7:45PM:Lenovo believes devices will be powered by the cloud. “We are transforming Lenovo from a leading personal computer company to a leading personal internet device company.” We heard that same quote earlier today when we were introduced to the Lenovo TV powered by Qualcomm’s Snapdragon processor.

7:44PM:Liu Jun the senior vice president of Lenovo is taking the stage to discuss the first smartphone powered by an Intel mobile processor (Medfield).

7:44PM:“It’s coming first to China, the largest smartphone market in the world with more than 100 million users.”

7:44PM:We wanted a no compromise experience on mobile phones and today I’m thrilled to announce that the best of Intel’s computing is now coming to smartphones. lots of cheering!

7:43PM:Only 10% of mobile device activity is related to voice calls.

7:42PM:“Today your smartphone has more computing power than existed in all of NASA in 1969.”

7:42PM:“Moore’s law isn’t about science, it’s about the human drive to innovate.”

7:41PM:“Only a few years ago we introduced our 32nm processor technology. Last year we introduced a revolutionary 3D transistor on 22nm technology. This is now shipping codenamed Ivy Bridge. It promises to redefine the computing experience once again. We have line of sight to 14nm technology.”

7:40PM:“In a mobile and cloud driven world, the standards of security have to be higher.” We’re not just talking about malware here.

7:39PM:“We want the same experience. Consistent computing means no compromise in quality or convenience. We want our devices to be aware of who we are, what we are and what we like. And most importantly our experiences must be secure.”

7:39PM:“We want our devices to think as fast as we do. We want them to be able to keep up with us.”

7:38PM:“Every time we design a new chip we ask what experiences do consumers want, what can they compromise on, and more importantly, what shouldn’t they compromise on?”

7:38PM:“What we’ve seen is nothing compared to what’s on the horizon. IT is really a re-definition of what can be done with power computing. I like to describe this migration as one that goes from the era of a personal computer to one of personal computing. It’s not about cameras or smartphones or PNDs, the devices themselves are less relevant. The more important question is: are we creating a better experience?”

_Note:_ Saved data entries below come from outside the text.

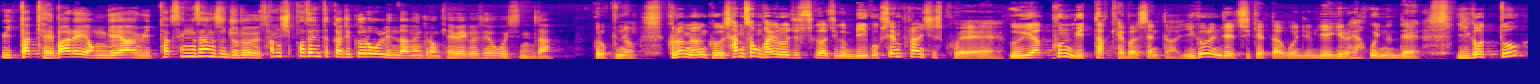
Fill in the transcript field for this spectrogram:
위탁 개발에 연계한 위탁 생산 수주를 30%까지 끌어올린다는 그런 계획을 세우고 있습니다. 그렇군요. 그러면 그 삼성 바이오로직스가 지금 미국 샌프란시스코에 의약품 위탁 개발 센터 이걸 이제 짓겠다고 이제 얘기를 하고 있는데 이것도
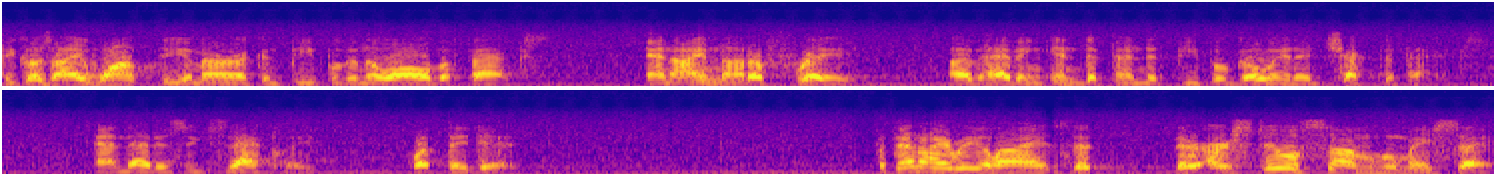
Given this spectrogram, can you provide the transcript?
because I want the American people to know all the facts, and I'm not afraid of having independent people go in and check the facts. And that is exactly what they did. But then I realized that there are still some who may say,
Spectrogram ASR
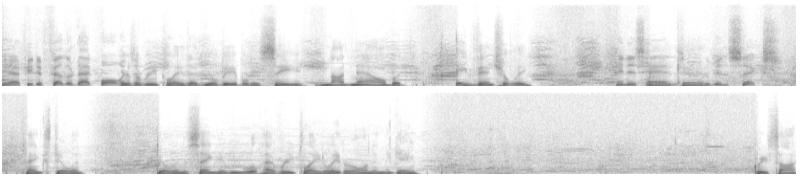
Yeah, if he'd have feathered that ball Here's a replay that you'll be able to see, not now, but eventually. in his hands, Okay. it would have been six. Thanks, Dylan. Dylan is saying that we will have replay later on in the game. Grisock,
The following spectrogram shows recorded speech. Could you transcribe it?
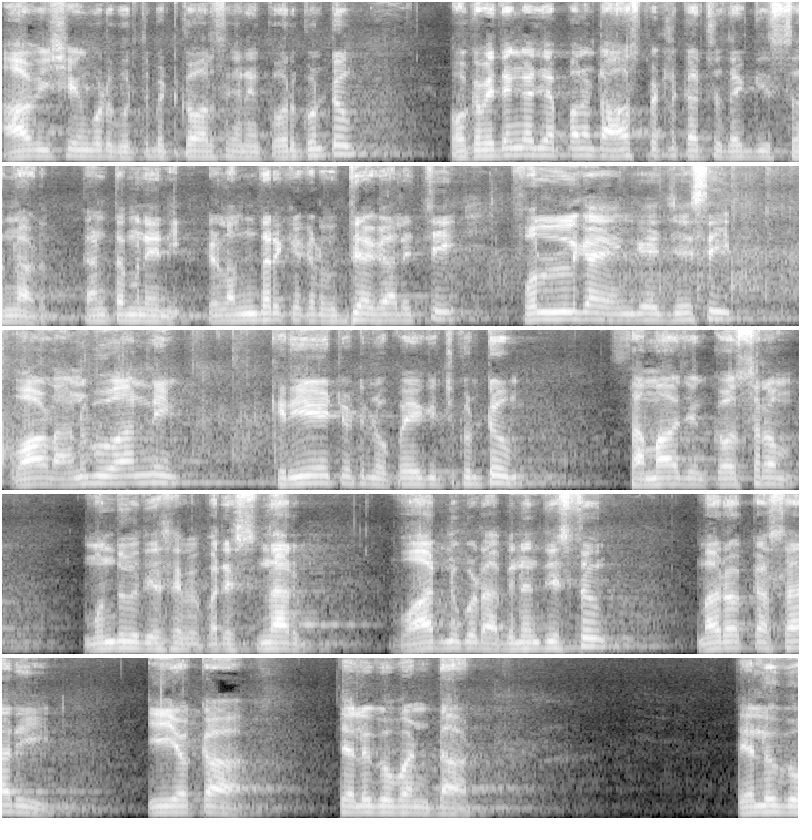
ఆ విషయం కూడా గుర్తుపెట్టుకోవాల్సిందిగా నేను కోరుకుంటూ ఒక విధంగా చెప్పాలంటే హాస్పిటల్ ఖర్చు తగ్గిస్తున్నాడు కంటమనేని వీళ్ళందరికీ ఇక్కడ ఉద్యోగాలు ఇచ్చి ఫుల్గా ఎంగేజ్ చేసి వాళ్ళ అనుభవాన్ని క్రియేటివిటీని ఉపయోగించుకుంటూ సమాజం కోసం ముందుకు తీసుకుపరిస్తున్నారు వారిని కూడా అభినందిస్తూ మరొకసారి ఈ యొక్క Telugu one dot Telugu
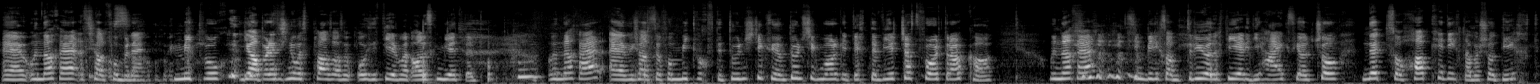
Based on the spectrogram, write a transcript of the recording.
Äh, und nachher, es ist halt von einem Mittwoch, ja, aber es ist nur das Plaza, also unsere Firma hat alles gemietet. Und nachher ähm, ist halt so vom Mittwoch auf den Donnerstag, gewesen. am Donnerstagmorgen hatte ich den Wirtschaftsvortrag. Gehabt. Und nachher sind, bin ich so um 3 oder 4 Uhr daheim gewesen, halt schon nicht so hackedicht, aber schon dicht.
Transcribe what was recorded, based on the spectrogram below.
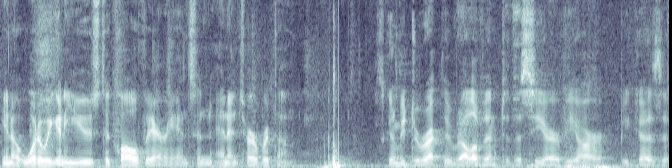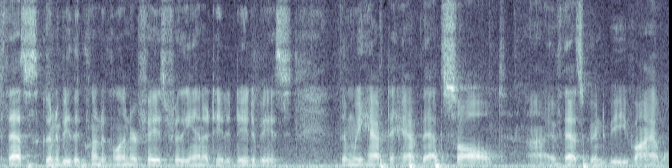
you know, what are we going to use to call variants and, and interpret them? It's going to be directly relevant to the CRVR, because if that's going to be the clinical interface for the annotated database, then we have to have that solved, uh, if that's going to be viable.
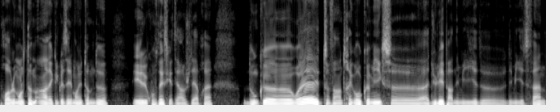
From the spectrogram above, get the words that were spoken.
probablement le tome 1 avec quelques éléments du tome 2 et le contexte qui a été rajouté après. Donc euh, ouais, un très gros comics adulé par des milliers de, des milliers de fans.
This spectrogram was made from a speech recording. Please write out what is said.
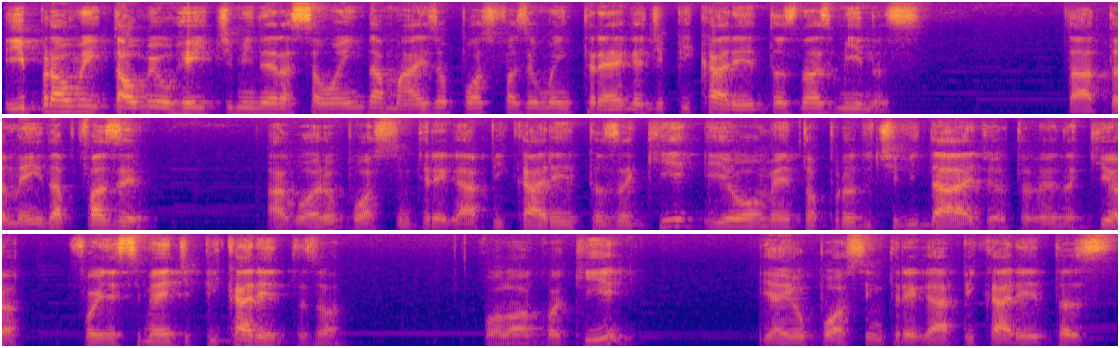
E para aumentar o meu rate de mineração ainda mais, eu posso fazer uma entrega de picaretas nas minas tá? Também dá para fazer. Agora eu posso entregar picaretas aqui e eu aumento a produtividade, ó. Tá vendo aqui, ó? Fornecimento de picaretas, ó. Coloco aqui e aí eu posso entregar picaretas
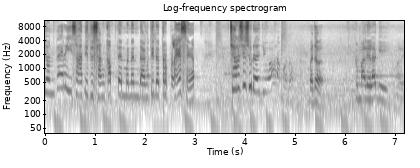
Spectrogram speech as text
John Terry saat itu sang kapten menendang tidak terpleset, Chelsea sudah juara, Podok. betul Kembali lagi, Kembali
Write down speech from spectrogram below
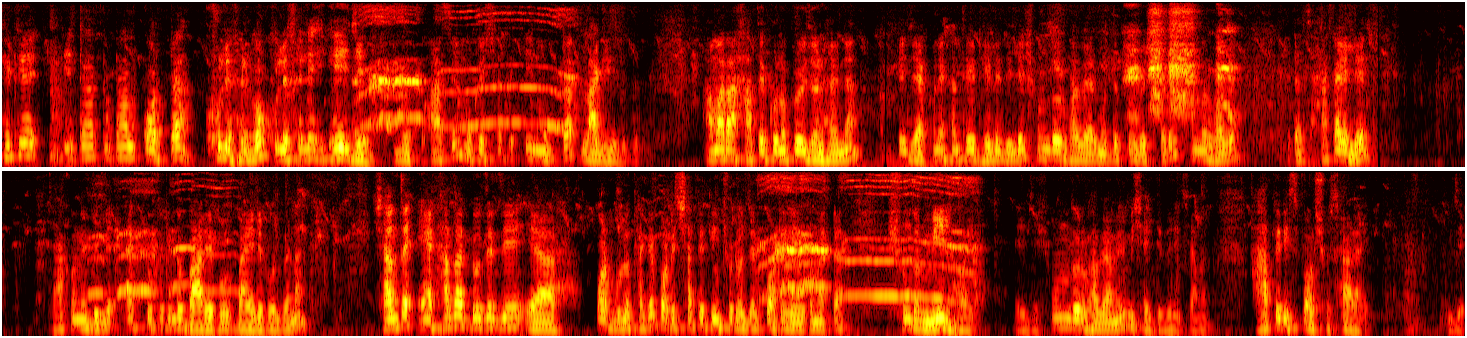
থেকে এটা টোটাল করটা খুলে ফেলব। খুলে ফেলে এই যে মুখ আছে, মুখের সাথে এই মুখটা লাগিয়ে দেবো। আমার আর হাতের কোনো প্রয়োজন হয় না। এই যে এখন এখান থেকে ঢেলে দিলে সুন্দরভাবে এর মধ্যে প্রবেশ করে, সুন্দরভাবে এটা ঝাঁকাইলে ঝাঁকুনি দিলে একটুকু কিন্তু বাইরে বাইরে পড়বে না। সাধারণত এক হাজার ডোজের যে পটগুলো থাকে, পটের সাথে তিনশো ডোজের পটের এরকম একটা সুন্দর মিল হয়। এই যে সুন্দরভাবে আমি মিশাইতে পেরেছি। আমার হাতের স্পর্শ ছাড়াই। যে,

7:37PM:Otellini started at Intel more than three decades ago. “I’ve had a great front-row seat on the greatest revolution in modern times.”

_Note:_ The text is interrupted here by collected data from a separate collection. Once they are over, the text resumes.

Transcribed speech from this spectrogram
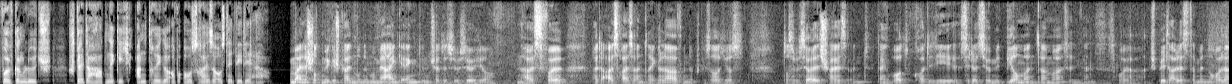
Wolfgang Lötsch stellte hartnäckig Anträge auf Ausreise aus der DDR. Meine Startmöglichkeiten wurden immer mehr eingeengt und ich hatte sowieso hier ein Haus voll, hatte Ausreiseanträge laufen und habe gesagt, hier ist das ist sowieso alles scheiße. Und dann war gerade die Situation mit Biermann damals, ganze, das war ja, spielte alles damit eine Rolle.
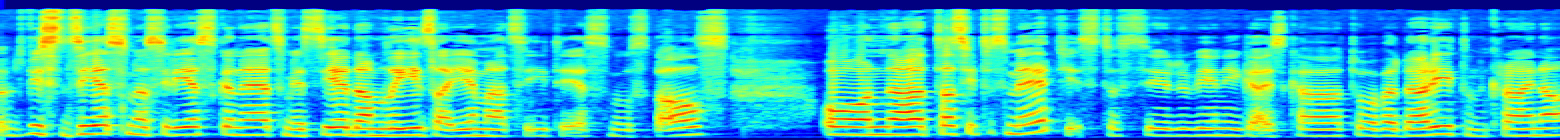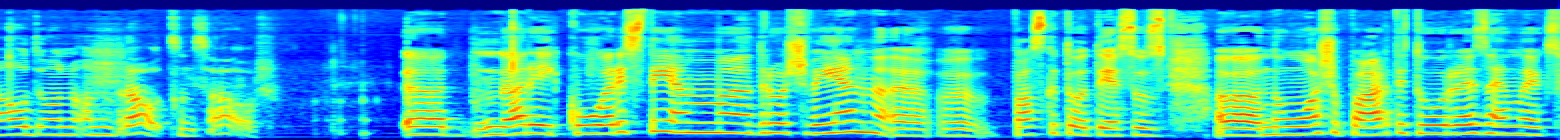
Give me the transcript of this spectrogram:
uh, visas dziesmas ir ieskanēts, mēs dziedam līdzi, lai iemācīties mūsu balss. Un, uh, tas ir tas mērķis. Tas ir vienīgais, kā to var darīt, un krāj naudu un, un brauc un cauri. Uh, arī koristiem uh, droši vien, uh, paskatoties uz nošu partitūru, reizēm liekas,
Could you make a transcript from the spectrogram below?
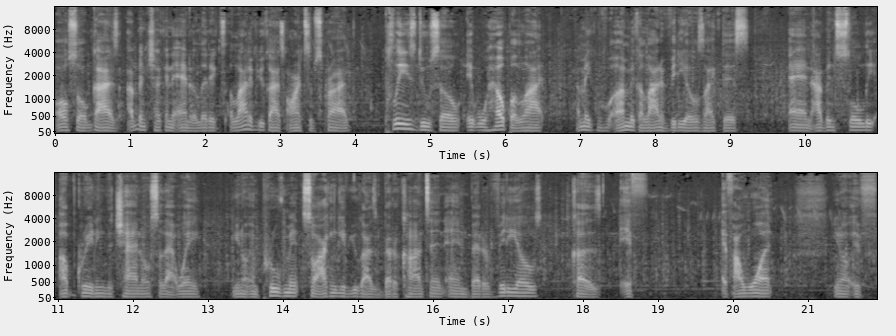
Also guys i've been checking the analytics. A lot of you guys aren't subscribed. Please do so. It will help a lot. I make i make a lot of videos like this and i've been slowly upgrading the channel so that way you know improvement so i can give you guys better content and better videos. Because if if i want you know if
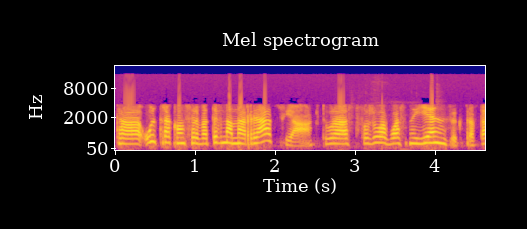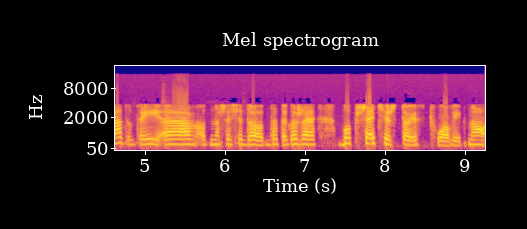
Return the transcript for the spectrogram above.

7:36PM:Intel CEO Paul Otellini is now taking the stage to much applause, and some whistling.

7:36PM:Lots of clapping for the video, weird.

7:34PM:Now we’re watching a quick clip about Intel and computing experiences. Hmm, we see a smartphone on the screen. Perhaps we’ll hear more about Intel’s new Medfield mobile processor, which should be landing in smartphones this year.

7:33PM:Shapiro says the ultrabook is reinventing the PC. Arguable that Apple was there first with the MacBook but we’ll let him slide on that one.

7:32PM:Today Intel is on pace to exceed $50 billion in revenue for 2011.

7:31PM:He’s introducing Paul Otellini who joined the company in 1974 and became the firm’s 5th CEO in 2005.

7:30PM:The president and CEO of the CEA Gary Shapiro is taking the stage.

7:29PM:Here we go starting to get things kicked off. “This place about to blow” is playing over the speakers just like it has at every other key note here.

7:28PM:Alright the lights are lowering now

7:26PM:Ok we were just told to take our seats and silence our phones so we should be getting kicked off in just a few minutes now.